Task prompt: Return the tail of the records exactly, starting from the line containing "Spectrogram, 7.4 s." and ending with the final line.

Source records:
•••••
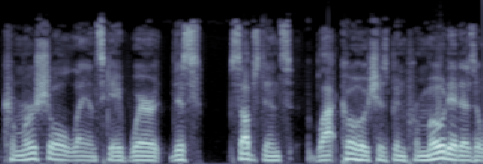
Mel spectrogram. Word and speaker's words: black cohosh: moment, of something like black cohosh. I think that's the correct pronunciation. It's literally the word black and then COHOSH.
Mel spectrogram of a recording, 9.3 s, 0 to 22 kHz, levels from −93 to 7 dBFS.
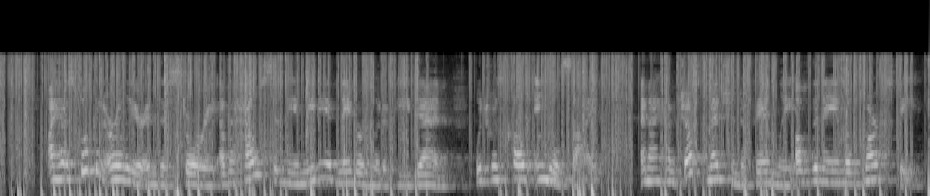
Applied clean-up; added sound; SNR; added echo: none; Fireworks; 5 dB; reverberation time 0.6 s.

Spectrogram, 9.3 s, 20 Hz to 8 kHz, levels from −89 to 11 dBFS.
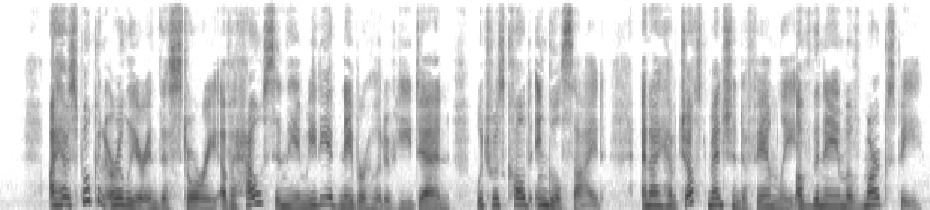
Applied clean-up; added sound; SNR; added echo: none; none; none; none.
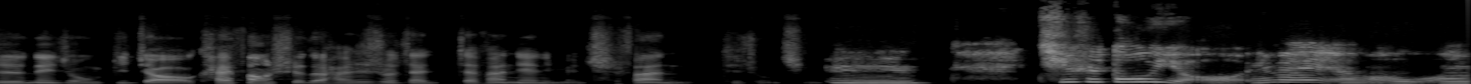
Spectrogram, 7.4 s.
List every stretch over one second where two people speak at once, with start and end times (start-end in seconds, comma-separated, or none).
none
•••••
Expected answer:
Spectrogram, 7.4 s.
List every stretch over one second where two people speak at once, with start and end times (start-end in seconds, comma-separated, or none).
none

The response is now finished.